Louis Dihars died on 19 January 1907 at Waimata, Waihi, at the home of his daughter Rebecca. The cause of death is listed as being senile decay. He was buried on the 21 January 1907 at the Waihi Cemetery. His wife, Erena (Ellen) had died on 8 September 1900.
A further incident involving Louis Dihars has been recorded. It was reported that Louis at one time walked from Te Aroha to Waikino, across country. He was still in the bush at night fall so took shelter in a cavern. Something about the roof took his attention, a glitter in the rock, so he knocked a piece off and took it to Waikino with him. He handed it to the assay office at the Waikino Battery. It was not quartz, they told him, just road metal. The rock was left on a shelf for years until one day the man in charge, having nothing better to do, assayed it. The results showed around 500 ounces of gold to the ton. By then Louis was dead and the source never located.

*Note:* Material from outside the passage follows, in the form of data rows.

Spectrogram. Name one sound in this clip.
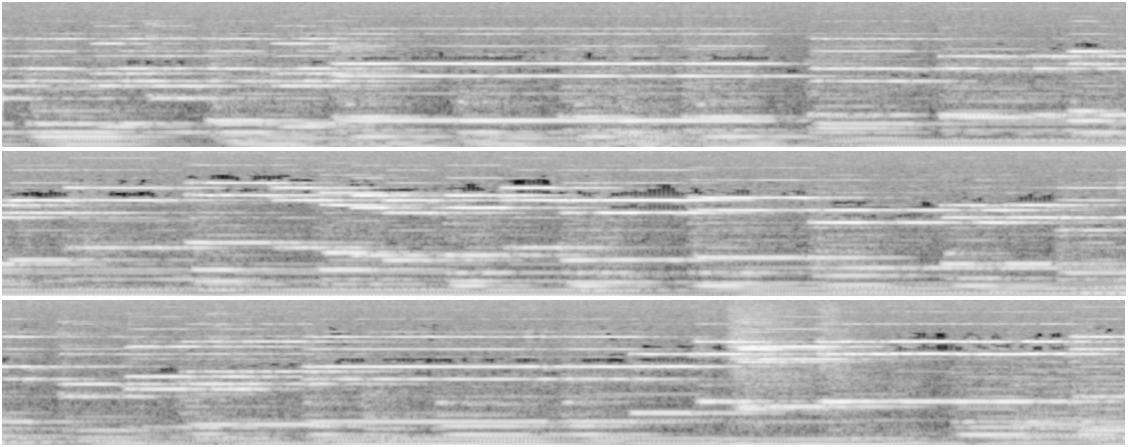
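An organ plays slow sustained chords that echo through a large hall.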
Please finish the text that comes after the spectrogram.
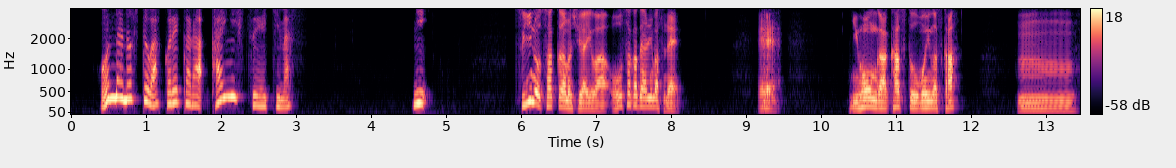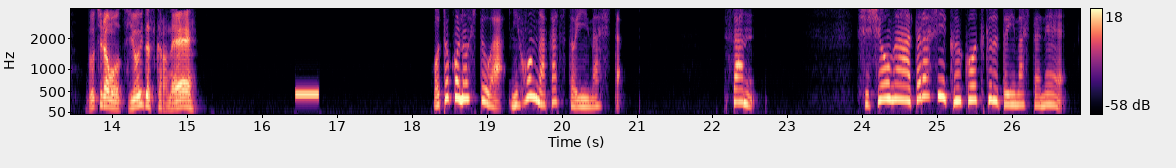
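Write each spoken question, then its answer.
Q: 男の人は日本が勝つと言いました。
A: ×(どちらも強いと言いました)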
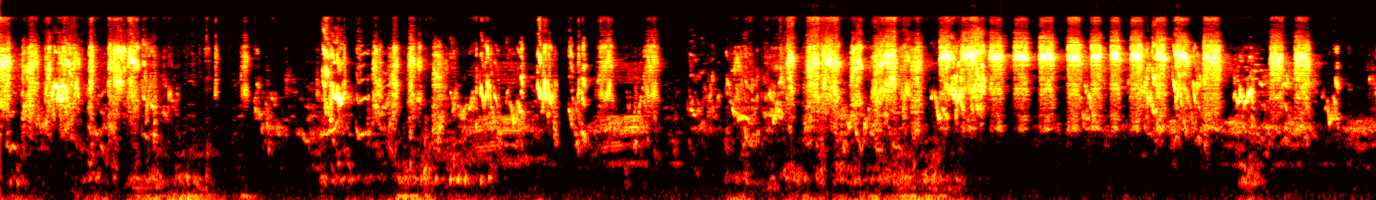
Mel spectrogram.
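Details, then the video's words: Budgerigar breeding pair chirping: dense, buzzy, high-pitched chatter in bursts separated by brief pauses, then a long rapid run of scratchy notes in the second half, with faint low rustling beneath. "Cute Budgies Chirping Sounds"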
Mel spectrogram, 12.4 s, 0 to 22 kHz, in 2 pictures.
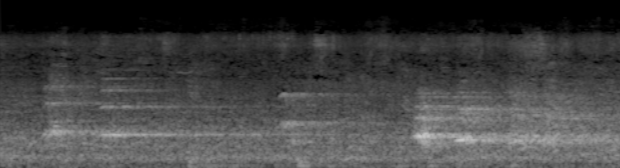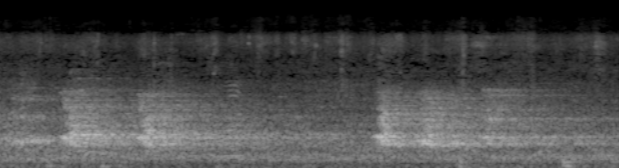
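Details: Golden Retrievers at a single-breed dog show in Yekaterinburg on 19 December 2021, junior males class; short bursts of barking about every three seconds rise above steady indoor crowd chatter and talking.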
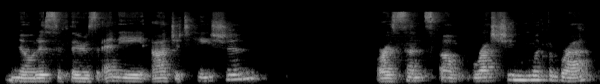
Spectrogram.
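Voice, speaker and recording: A woman teaching yoga nidra and breathwork, giving guided meditation instructions in a gentle, soothing manner with long pauses. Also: low voice, a little hiss or hum. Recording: roomy, echoing voice recording.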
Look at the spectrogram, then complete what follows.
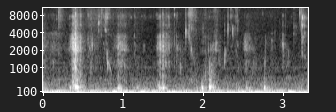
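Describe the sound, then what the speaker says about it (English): Crunchy bites on ice cubes, several sharp crunches spaced about half a second apart, close and fairly quiet, with no talking. "I'm chewing on some ice"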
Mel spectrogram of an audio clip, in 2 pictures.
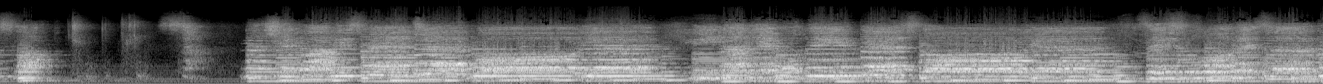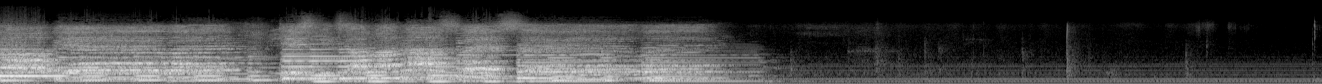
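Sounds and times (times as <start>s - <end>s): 
piano: 0.0s - 1.6s, 2.2s - 21.6s.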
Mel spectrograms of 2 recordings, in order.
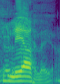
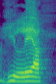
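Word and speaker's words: Helaire: Hilaire. Hilaire, glaube ich. Clyde Edwards Hilaire, so wie ich es immer ausgesprochen gehört habe.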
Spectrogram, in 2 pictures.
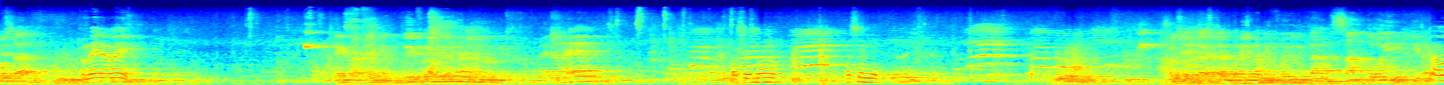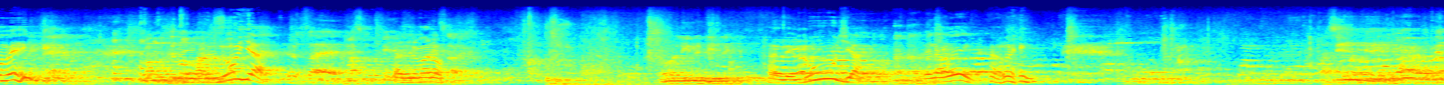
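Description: A man speaks with animation through a microphone over loudspeakers in a room with some echo.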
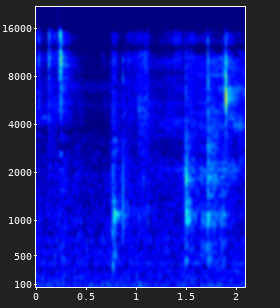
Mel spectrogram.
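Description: A few light clinks and knocks of kitchenware as a metal bowl is handled and brought over to the baking sheet, four short taps spread out.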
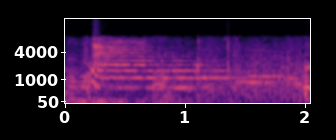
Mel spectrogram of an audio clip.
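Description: Arena horn sounding to signal the start of an MMA round: one steady, high-pitched horn tone starting about a quarter second in and held for about a second and a half.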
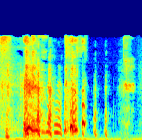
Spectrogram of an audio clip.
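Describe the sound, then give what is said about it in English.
Throat clearing used as a mock intro: a few rough, gravelly vocal bursts followed by several short, clipped catches that fade into quiet, with no words spoken. “Yep, that's the intro right there, the throat clearing.”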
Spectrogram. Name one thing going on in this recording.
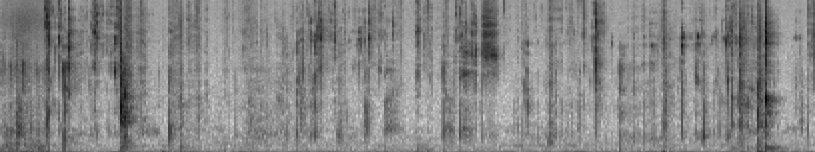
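Chopsticks click against a plastic bowl close to a microphone.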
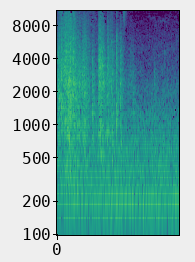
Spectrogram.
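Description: Brown paper bag rustling and crinkling as a glass rum bottle is pulled out of it, with a few short handling clicks, over a steady low hum.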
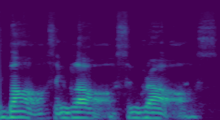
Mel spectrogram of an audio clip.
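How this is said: Vowels are long, in a posh southern style.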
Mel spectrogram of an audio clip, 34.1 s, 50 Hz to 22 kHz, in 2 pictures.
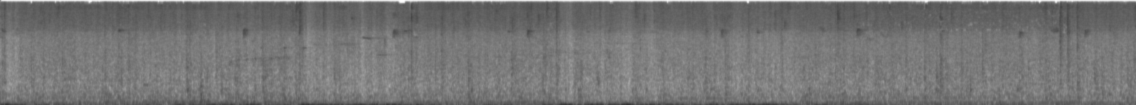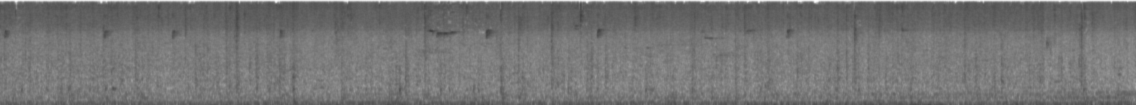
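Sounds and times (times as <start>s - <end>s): drips and ticks: 0.0s - 34.0s
steady rain falling: 0.0s - 34.0s.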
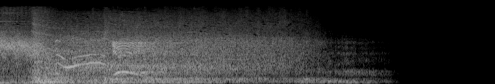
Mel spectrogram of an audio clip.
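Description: A powerful magical blast roars with a rushing whoosh and slowly fades away.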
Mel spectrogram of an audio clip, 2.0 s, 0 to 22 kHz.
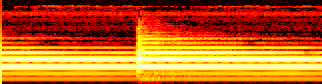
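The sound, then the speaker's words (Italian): A town square clock bell strikes nine o'clock while snow falls; one stroke is heard, its deep metallic tone blooming over the steady hum of a previous stroke still ringing, then fading slowly. No voices are heard. “L'orologio della piazza batté le 9.”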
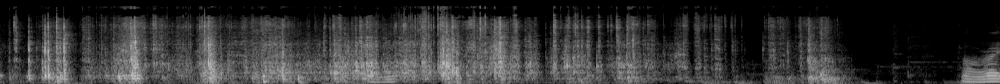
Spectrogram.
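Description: Clear plastic packaging crinkling and crackling, with cardboard rustling, as a boxed figure is unpacked: a dense run of crackles that dies away about a second and a half before the end.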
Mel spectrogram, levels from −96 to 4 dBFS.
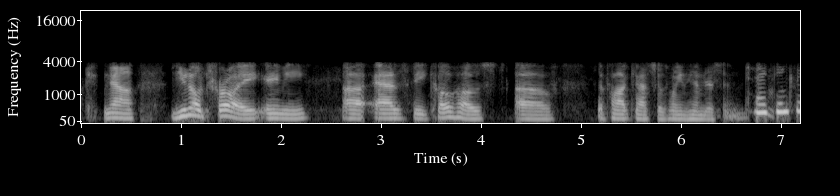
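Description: From start to finish the speech sounds thin, buzzy and synthetic, with nothing above 3.8 kHz. This is heavy AMR narrowband mobile codec damage: the voice is rebuilt from a coarse vocal-tract model and sparse pulses, and the degradation fits AMR-NB's lowest 4.75 kbps mode.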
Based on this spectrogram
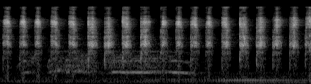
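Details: Loud, rapid sequence of shrill notes from a juvenile common flameback, repeated roughly three times per second, with a faint low hum in the background.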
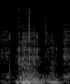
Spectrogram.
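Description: A knife slices through a gluten-free flaxseed bread loaf, producing a rough, low-heavy crunching and rasping as the blade saws through the crust. The crunch confirms the baked crust is crispy on the outside, while the inside of the loaf is soft.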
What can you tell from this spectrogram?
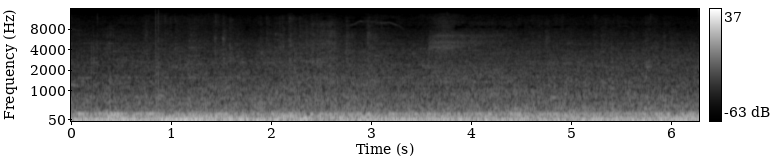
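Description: Hino high-deck coach's diesel engine running at low speed, a steady low rumble heard from inside the cab as the bus manoeuvres slowly across a ferry's vehicle deck.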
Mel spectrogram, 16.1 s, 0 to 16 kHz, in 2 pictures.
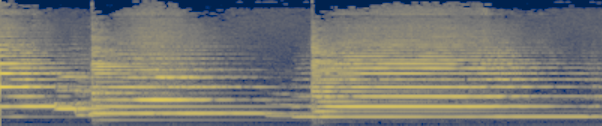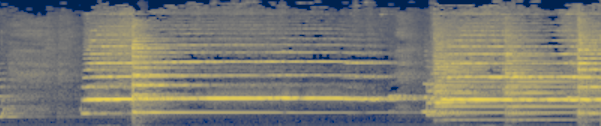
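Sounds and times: bamboo flute long notes: 0.0s - 16.0s.

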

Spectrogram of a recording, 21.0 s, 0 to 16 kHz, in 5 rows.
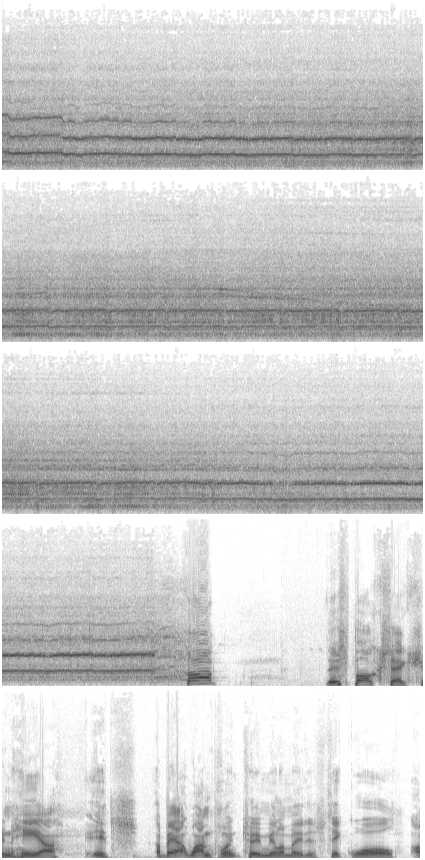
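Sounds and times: bandsaw cutting steel pipe: 0.0s - 14.7s.

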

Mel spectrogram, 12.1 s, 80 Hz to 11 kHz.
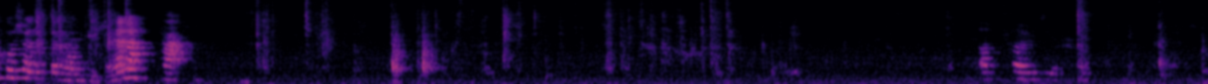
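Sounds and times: hands handling gift packaging: 0.0s - 1.4s, 2.4s - 8.2s.

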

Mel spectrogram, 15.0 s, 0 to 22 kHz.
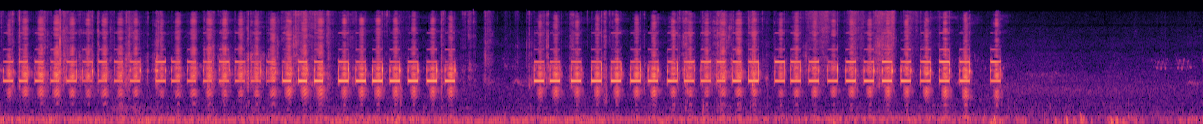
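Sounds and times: fast electronic beeping: 0.0s - 5.7s, 6.6s - 12.5s.

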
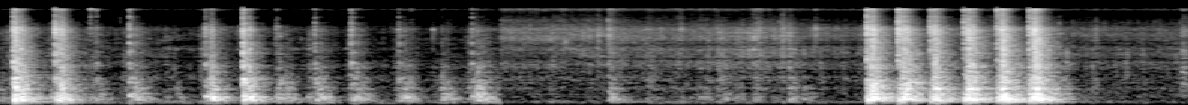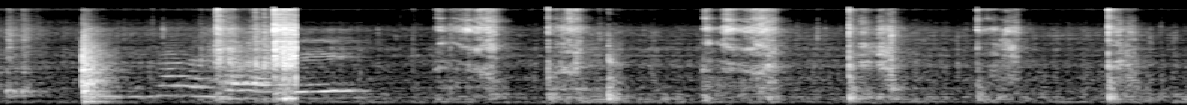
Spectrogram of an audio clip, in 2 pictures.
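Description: A wire masher pressing and scraping soft cooked tomato mixture against the bottom of a frying pan, in rhythmic strokes of about three a second, with a fast flurry of strokes about six seconds in and more scattered scrapes later.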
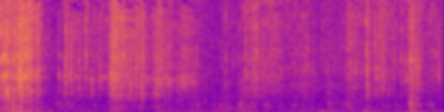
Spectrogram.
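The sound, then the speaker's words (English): Faint crinkling and scraping as a cardboard box is opened, a few short rustling bursts with no talk. “Let me just open my box here.”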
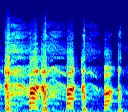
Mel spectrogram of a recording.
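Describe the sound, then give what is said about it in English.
A voice imitates a giant whale's deep, booming coughs: about seven loud, throaty bursts in quick, uneven succession, heavy, with no other talking. “Just as they began to sink, the sound of great coughing filled the air.”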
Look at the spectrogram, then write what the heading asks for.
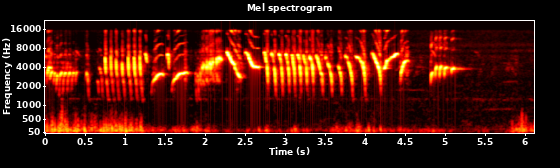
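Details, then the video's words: Young canary performing ngeriwik chatter as lure song for juveniles learning to sing: quick rolled trills, then a long run of rising and falling whistled notes, with low background rumble early and late. "Pancingan Kenari Paud Cepat Bunyi || Cocok Untuk Kenari Paud Belajar Bunyi Ngeriwik"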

This was not quite the end of the story as in the 1950s a Mr Anderton, grandson of Louis, stated that he had been out prospecting with Louis around the turn of the century. They had been looking around in an area in the ranges behind Mackaytown (the Te Uriwha Block) trying to relocate his find. In the original report Te Uriwha was incorrectly changed to Te Aroha. Geological evidence indicates that this (Mackaytown ranges) was more likely to be the area of his find, rather than in the direction of Te Aroha.
Note: In various records there are variants to the spelling of Dihars. The correct spelling is DIHARS, with the 'S' and the 'H' being silent and the 'I' having the French 'ee' sound and with the 'r' well sounded. The variants include: D'Ar, Dehaar, Dehar, DeHar, DeHars, DiHar, De Har, Deehar, Deear.
[The descendants of the Dihars family have held reunions in Paeroa. Mr Clifton has been involved in the organisation of the reunions. In 1992 a reunion was held at the Paeroa racecourse and was attended by more than 2000 descendants. Mr Clifton has prepared a family tree recording the descendants of Louis and Erena Dihars. It contains some 5000 names. A further reunion was held this year at Easter.]